Judaism, and life in general, is full of challenges and tests. Some are easier than others. But just because things are made easier doesn’t make them any less of tests, and any less special when we stick to our guns. I felt guilty when I got here and it seemed like everything was so much easier, I thought life needed to be more difficult. But I think it’s just become relatively easier, and new challenges have started to show — prepping my own home for Shabbat every week or finding the budget to keep kosher. The only bad thing, really, would be for me not to keep pushing myself to grow and find new challenges around me. Whether it’s Judaism for you, or a new place, or whatever the thing in your life, don’t hesitate to try and make it easier. New York has been a great experience, and even better, I’m sure it will bring me many more challenging experiences to help me grow in ways that wouldn’t have been possible when the now-easy parts of my life were difficult.


Friday Night Lights

by Kelly under Relationships

A Reform girl and an Orthodox guy walk into a bar…

Don’t tell me you’ve heard this one before. Because I assure you, you have not. Last year, I went out with a guy who was 25, divorced, and Modern Orthodox. And then I went out with a guy who was 25, divorced, and Modern Orthodox. Yes, you are reading that right. Oh, and I should mention they went to the same college. Yes, you are reading this right.

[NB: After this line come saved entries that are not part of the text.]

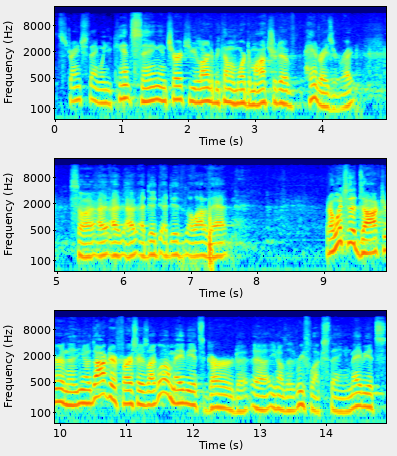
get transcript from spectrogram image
it's a strange thing. When you can't sing in church, you learn to become a more demonstrative hand raiser, right? So I, I, I, I did, I did a lot of that. But I went to the doctor, and the, you know, the doctor at first was like, well, maybe it's GERD, uh, you know, the reflux thing, and maybe it's,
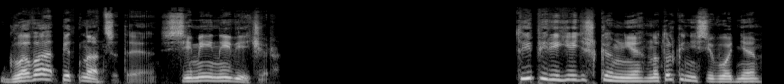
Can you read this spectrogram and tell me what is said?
Глава пятнадцатая. Семейный вечер. «Ты переедешь ко мне, но только не сегодня»,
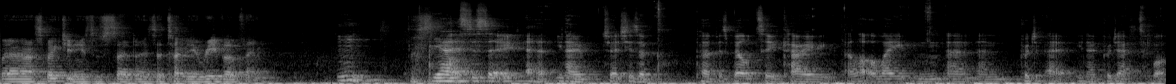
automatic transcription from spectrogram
but then I spoke to you and you just said it's a totally a reverb thing. Mm. Yeah, it's just that uh, you know churches are purpose built to carry a lot of weight and and, and proje- uh, you know project what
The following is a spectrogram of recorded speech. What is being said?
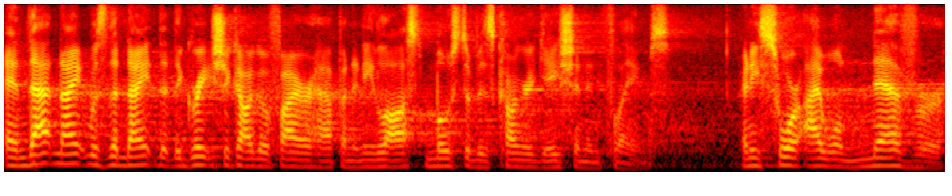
And that night was the night that the Great Chicago Fire happened, and he lost most of his congregation in flames. And he swore, I will never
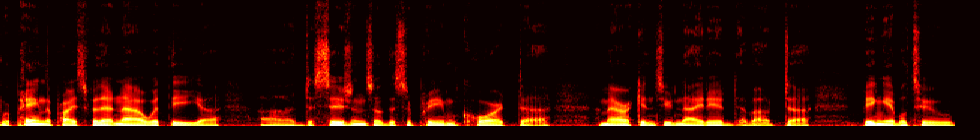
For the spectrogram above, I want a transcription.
are paying the price for that now with the uh, uh, decisions of the Supreme Court, uh, Americans United, about uh, being able to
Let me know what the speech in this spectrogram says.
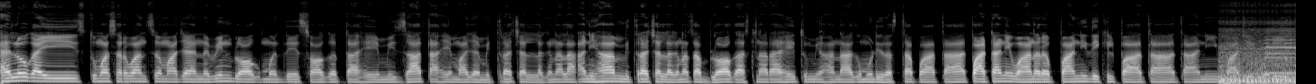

25 – Perfect.
Divorced – At 25?
Modern Orthodox? Didn’t they see that I’m Reform on my profile? And how did I notice this on their JDate profile? I’m Reform. As Orthodox Guy #1 later told me, “You might as well be Christian.” Hello, I was Bat Mitzvahed! He might as well said, “you are never going to meet my parents.”
Two of them – Really, universe? Really?

Like most of the Reform Jewish kids I grew up with, I went to Hebrew school and JCC summer camp, was Bat Mitzvahed, went on Birthright, spent much of my adolescence wearing Juicy sweatpants and listening to Dave Matthews Band. That’s the only way I know how to be Jewish.

It wasn’t until one Saturday at sundown that it hit me just how different our versions of Judaism really are. I was doing that girl thing and getting annoyed that Orthodox Guy #2 wasn’t responding to my texts. It had been about a day. Then around 6 pm that night he started texting me back. Earth to Kelly – his phone was off. Off because he was busy observing shabbat. Shabbat because he’s Modern Orthodox. What was I doing when I got his texts? Blow drying my hair, listening to music, and texting my friends.

It never dawned on me that I would have to consider religious differences on JDate. First of all, neither of these guys gave away their denomination on their profiles. And not to mention, all three times I’ve fallen in love was with Catholic guys. I didn’t think this would be an issue on JDate. The universe or God or maybe just my luck clearly wanted to make a point. And trust me, it did. I now try to avoid dating anyone much more religious than myself. Because as I learned – twice – some Jews prefer a total Shabbat shutdown, and some of us like our Friday night lights.